Video still from ‘Living Together’ – Caroline showing me her room

Of course as with any research there are some aspects of using film that need care and consideration: informed consent was a concern; ensuring people understood what was happening was sometimes challenging, although not as challenging as managing the expectations of some members of the community who thought they were going to become famous Hollywood stars following my time in the community, and the one problem that I did not forsee was the difficulty in getting back some of the borrowed cameras at the end of the research period!  Whilst some have argued that any research with vulnerable people is exploitative, I personally believe that so long as proper care and consideration is taken, these issues are no more complex in conducting research with people with learning disabilities than with any other group, and in fact film offers quite the reverse, allowing people to speak for themselves, rather than have others speak for them.

I really enjoyed my time with L’Arche Kent.  As well as being integral for my MA thesis, the filmed work has enabled me to produce a number of shorts which L’Arche Kent are using on their website, and I continue to be involved in the community.  My findings on home and community made a contribution to the literature, but in the end the learning I will take away from this was that research in difficult circumstances becomes, if not easy, then at least possible, if you use a method that allows people to be involved as much as possible and to feel really involved.  I’m not sure there is a better method than video for this, but that point remains open to debate.

Rehearsing Reality: Land Rights and Culture amongst the Landless in Brazil – Nina Simoes

April 10, 2011

Siroccosky


In her film Rehearsing Reality, Nina Simoes explores the lives and faces of Brazil’s Landless Movement and their struggle for land at the point of interaction with Boal’s Theatre of the Oppressed, a technique that breaks with the conventions of traditional theatre by transforming passive beings into active participants of a theatrical scene. As part of the Film & Advocacy Series, Nina Simoes participated in a Q&A on the 2nd of February 2011 concerning the above issues.

Arctic Advocacy: A Hugh Brody Retrospective

March 25, 2011

Siroccosky

A retrospective examination of Hugh Brody’s life in Film and advocacy. Presented as part of the Film and Advocacy series, hosted by Visual Anthropology at the University of Kent, 26 January 2011.

Film and Advocacy – Hugh Brody – Jan 26 2011

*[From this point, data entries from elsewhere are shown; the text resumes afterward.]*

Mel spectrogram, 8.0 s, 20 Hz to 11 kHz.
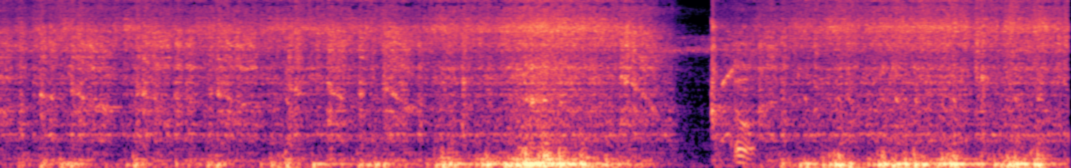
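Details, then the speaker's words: Ford Mustang 4.6 SOHC V8, rebuilt with cams after a bad head gasket, new fuel pump, first start: hunting, stumbling, loping idle; rough idle because the throttle plenum blade was set incorrectly, fixed later. "The blade on the throttle plenum was not set correctly, hence the idle issues that was fixed later."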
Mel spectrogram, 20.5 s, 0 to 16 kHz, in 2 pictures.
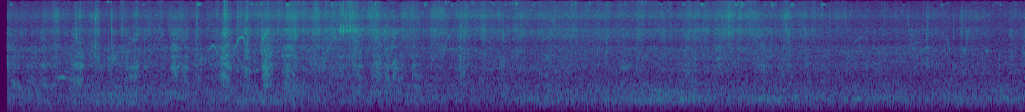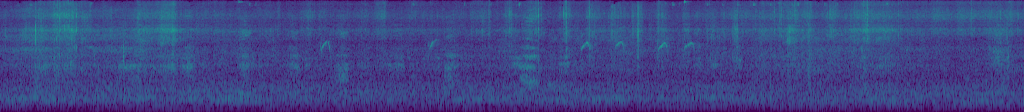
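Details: Golden Retrievers, including 237-day-old puppies, on a morning walk together in December, pant steadily in quick, breathy rhythms, with a faint whimper now and then.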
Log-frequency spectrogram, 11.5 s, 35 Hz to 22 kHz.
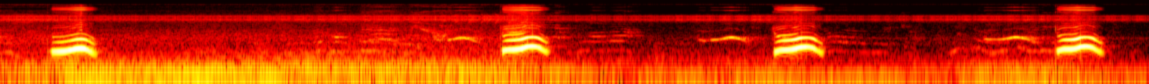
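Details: A cuckoo calling at home gives loud, rising whistled notes about every 2.5 seconds, with fainter answering notes between them and a steady high insect hiss.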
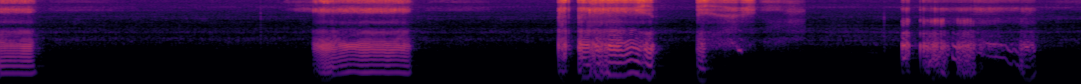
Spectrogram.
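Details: A little dog snores indoors, as loud as a big dog. One long, rasping snore is followed by several shorter, uneven snorting bursts.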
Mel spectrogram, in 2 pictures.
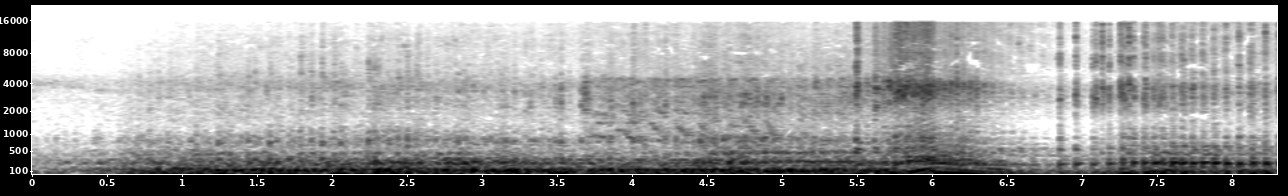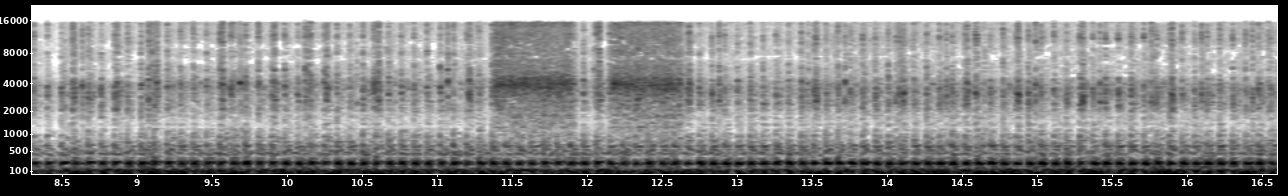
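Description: A powerful car engine rumbles and revs unevenly at idle.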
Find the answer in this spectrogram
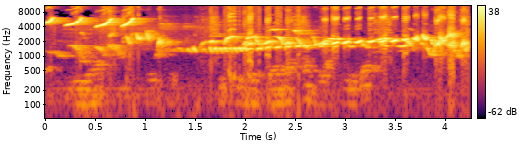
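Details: White-rumped shama master song meant to draw replies from other shamas: a few quick high rising whistles, then a long rapid warbling trill that climbs gradually and holds steady, loud and continuous.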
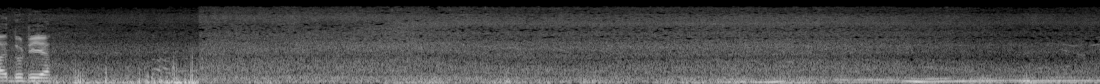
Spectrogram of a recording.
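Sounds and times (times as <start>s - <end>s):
breaking surf: 0.0s - 11.0s
wind buffeting microphone: 0.0s - 11.0s
jet ski engine revving: 4.8s - 11.0s.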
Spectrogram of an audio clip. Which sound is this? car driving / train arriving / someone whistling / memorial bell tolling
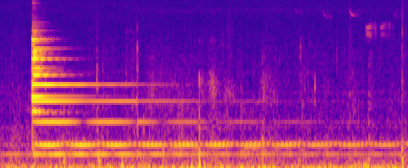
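memorial bell tolling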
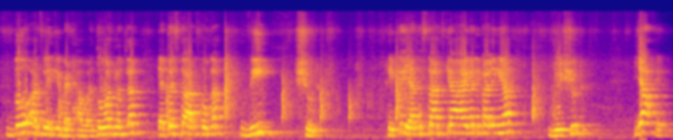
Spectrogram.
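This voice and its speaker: A man's voice: high voice, recorded from a distance, slight background noise. A man teaching English grammar in a chatty lecture style, often asking a question and then answering it himself. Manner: chatty, repeats points, asks and answers himself. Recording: echoey room, voice from off the mic.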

February 1, 2011

Siroccosky

Kicking off the Film and Advocacy series for 2011 was Hugh Brody, with a retrospective look at his career and his work in filmmaking and visual anthropology.  Below are some photos from the evening.  At some later point, there will be a podcast to download and a film of the event, but this has yet to be edited!

Vodpod videos no longer available.

Advocacy & Film Screening – Hugh Brody, posted with vodpod